What are the three principles of tidy data? What are the best methods for organizing your research? Consider how you might implement both tidy data and organizational research methods into your scholarly practice.
Tidy data is a method that allows for a way to structure sets of data acquired from research. The three principles of tidy data come from the article called “Tidy Data” which explains it to be ensuring that there is one observation per row, one variable per column, and one item/value per cell. These methods are the best in allowing researchers to extract specific information they’re looking for in a dataset without the frustration of looking through a cluttered set of data. I believe the best methods for organizing your research can be done in many different ways, and there isn’t just one single way that is correct. For example, one good method for organizing your research is to implement tools such as an excel spreadsheet to showcase your data in a way that can be read and understood by readers easily. This method is popular amongst many various fields in the academic world as well as in the professional world. Through the use of an excel spreadsheet, you can choose how narrow and focused you want your categories to be (such as gender, age, race, etc), as well as what types of qualitative or quantitative values you want to showcase (occupation, place of birth, etc). Another example of a good method for organizing your research is to be proactive in managing your data from the start, rather than only organizing it all in the end of your research when everything could easily get mixed together. It’s also important to ask yourself questions prior to your research that can help you narrow your topic down to an actual research question that can be conducted. In my scholarly practice, I believe I might implement both tidy data and organizational research methods through a mixture of all the tips I’ve learned. Especially in the beginning when I’m starting my research, I need to ensure that I ask myself significant questions that will aid me in my search since this is something I usually struggle with. I’ve learned that these questions can be anything that help you narrow your topic down to a question and can be started by asking yourself things such as, “what are you interested in learning about?” “Is it a location, building, people, or community?” “What time period am I focusing on and what was going on in that time?” “Why is this topic important to research?” These are some questions that I believe would help get me ensure I’m on the right track to having organized research and ultimately create an outline for me to get started with.

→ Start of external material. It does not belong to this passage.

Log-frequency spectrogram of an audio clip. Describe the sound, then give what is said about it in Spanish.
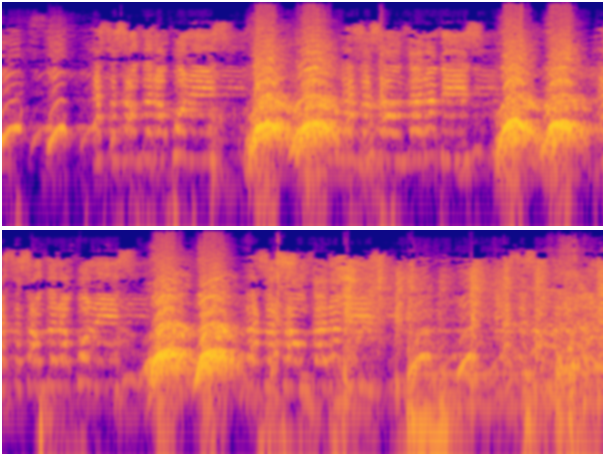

By implementing organizational research methods and tidy data, I can ensure that I produce the best results in my scholarly practice to help myself and other readers understand the importance of my research.